*Task objective*: Could you output, word for word, only the lines from the line with "Spectrogram voice to text" to the end of the entries, including both ends? Omit the pictures.

Segment Start: Records supplied

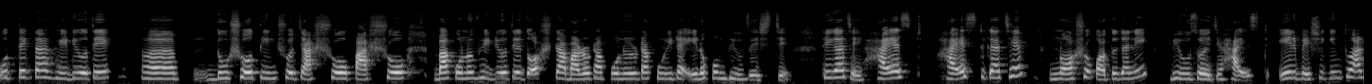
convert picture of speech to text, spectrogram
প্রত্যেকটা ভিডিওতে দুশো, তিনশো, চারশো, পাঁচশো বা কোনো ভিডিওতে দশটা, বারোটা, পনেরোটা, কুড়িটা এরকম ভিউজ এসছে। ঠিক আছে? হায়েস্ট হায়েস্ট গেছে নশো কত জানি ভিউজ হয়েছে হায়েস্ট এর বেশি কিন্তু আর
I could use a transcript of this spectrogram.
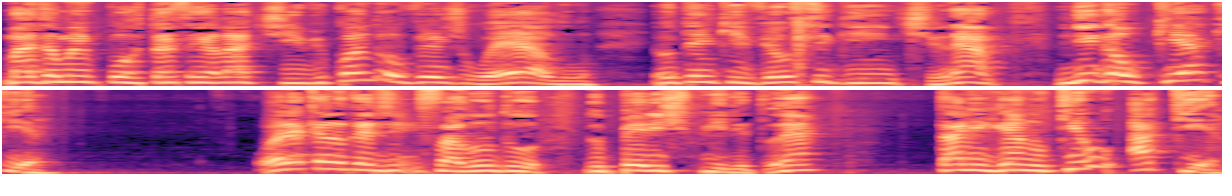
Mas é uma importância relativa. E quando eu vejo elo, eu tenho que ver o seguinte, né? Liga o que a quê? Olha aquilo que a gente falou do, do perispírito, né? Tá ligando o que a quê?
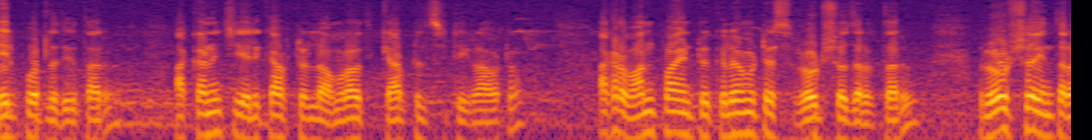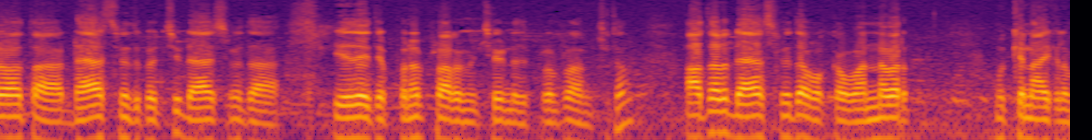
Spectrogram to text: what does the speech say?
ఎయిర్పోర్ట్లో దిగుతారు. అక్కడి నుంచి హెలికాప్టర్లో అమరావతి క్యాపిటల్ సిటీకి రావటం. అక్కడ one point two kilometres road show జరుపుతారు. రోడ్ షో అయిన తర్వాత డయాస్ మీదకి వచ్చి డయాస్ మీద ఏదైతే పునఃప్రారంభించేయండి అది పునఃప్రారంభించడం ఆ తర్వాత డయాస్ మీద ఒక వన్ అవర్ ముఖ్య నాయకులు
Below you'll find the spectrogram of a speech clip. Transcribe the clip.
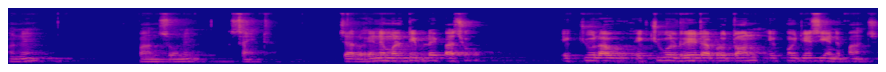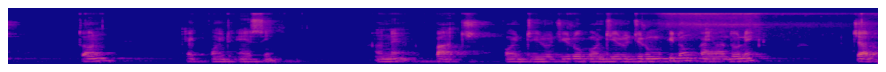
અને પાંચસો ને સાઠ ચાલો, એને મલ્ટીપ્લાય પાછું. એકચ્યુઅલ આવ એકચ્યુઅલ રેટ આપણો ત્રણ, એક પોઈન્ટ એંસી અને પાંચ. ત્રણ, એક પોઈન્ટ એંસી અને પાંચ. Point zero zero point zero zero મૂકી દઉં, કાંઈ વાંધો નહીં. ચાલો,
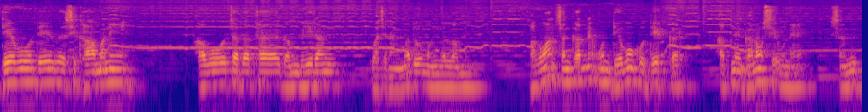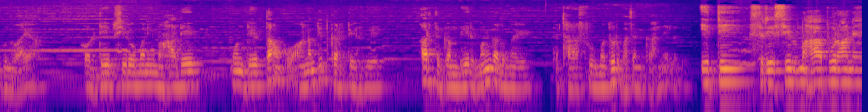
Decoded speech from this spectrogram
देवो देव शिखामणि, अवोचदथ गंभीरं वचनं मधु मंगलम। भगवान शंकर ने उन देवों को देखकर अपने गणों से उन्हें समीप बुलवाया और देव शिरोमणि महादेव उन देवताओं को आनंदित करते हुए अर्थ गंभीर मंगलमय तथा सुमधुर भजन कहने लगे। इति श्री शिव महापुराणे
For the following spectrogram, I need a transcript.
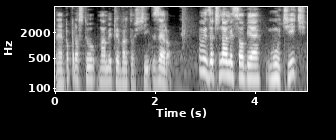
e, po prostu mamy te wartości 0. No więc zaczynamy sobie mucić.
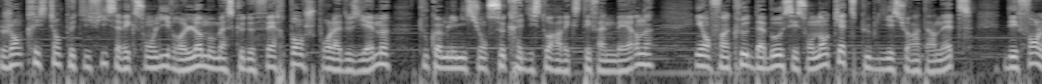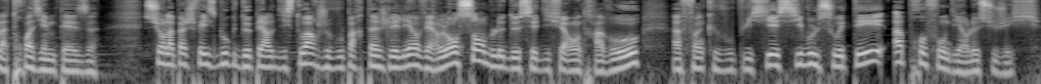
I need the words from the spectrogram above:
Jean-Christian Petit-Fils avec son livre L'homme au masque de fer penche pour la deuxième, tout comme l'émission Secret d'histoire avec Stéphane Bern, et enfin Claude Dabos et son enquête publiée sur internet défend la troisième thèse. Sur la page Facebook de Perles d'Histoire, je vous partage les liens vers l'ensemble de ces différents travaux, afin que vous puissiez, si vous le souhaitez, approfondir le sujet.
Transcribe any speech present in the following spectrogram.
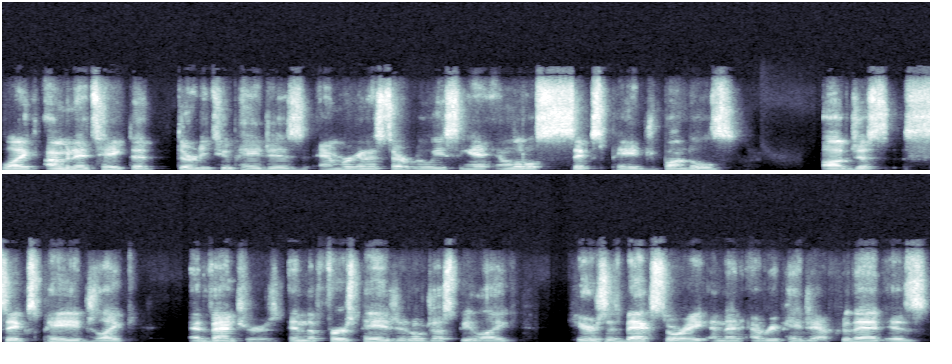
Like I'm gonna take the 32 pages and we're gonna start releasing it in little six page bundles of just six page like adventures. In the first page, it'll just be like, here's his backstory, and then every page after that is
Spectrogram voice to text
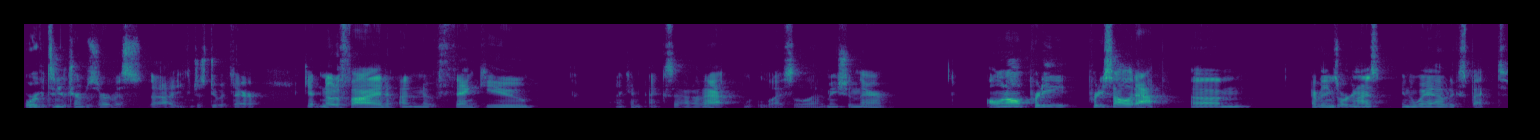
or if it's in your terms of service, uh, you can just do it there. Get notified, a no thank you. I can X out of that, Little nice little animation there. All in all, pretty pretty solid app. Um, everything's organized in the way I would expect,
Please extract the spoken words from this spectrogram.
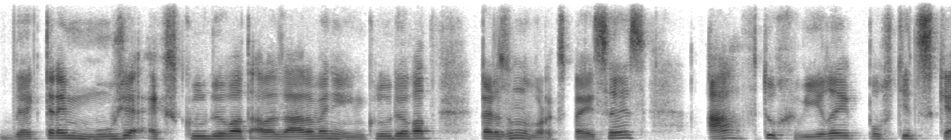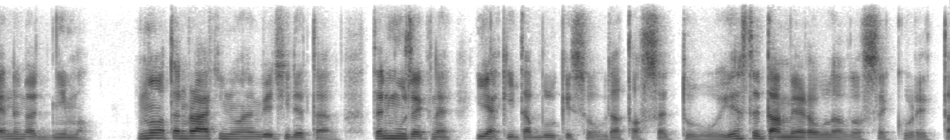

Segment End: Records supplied

*Reply*:
Spectrogram voice to text
or if it's in your terms of service, uh, you can just do it there. Get notified, a no thank you. I can X out of that, Little nice little animation there. All in all, pretty pretty solid app. Um, everything's organized in the way I would expect,
Please extract the spoken words from this spectrogram.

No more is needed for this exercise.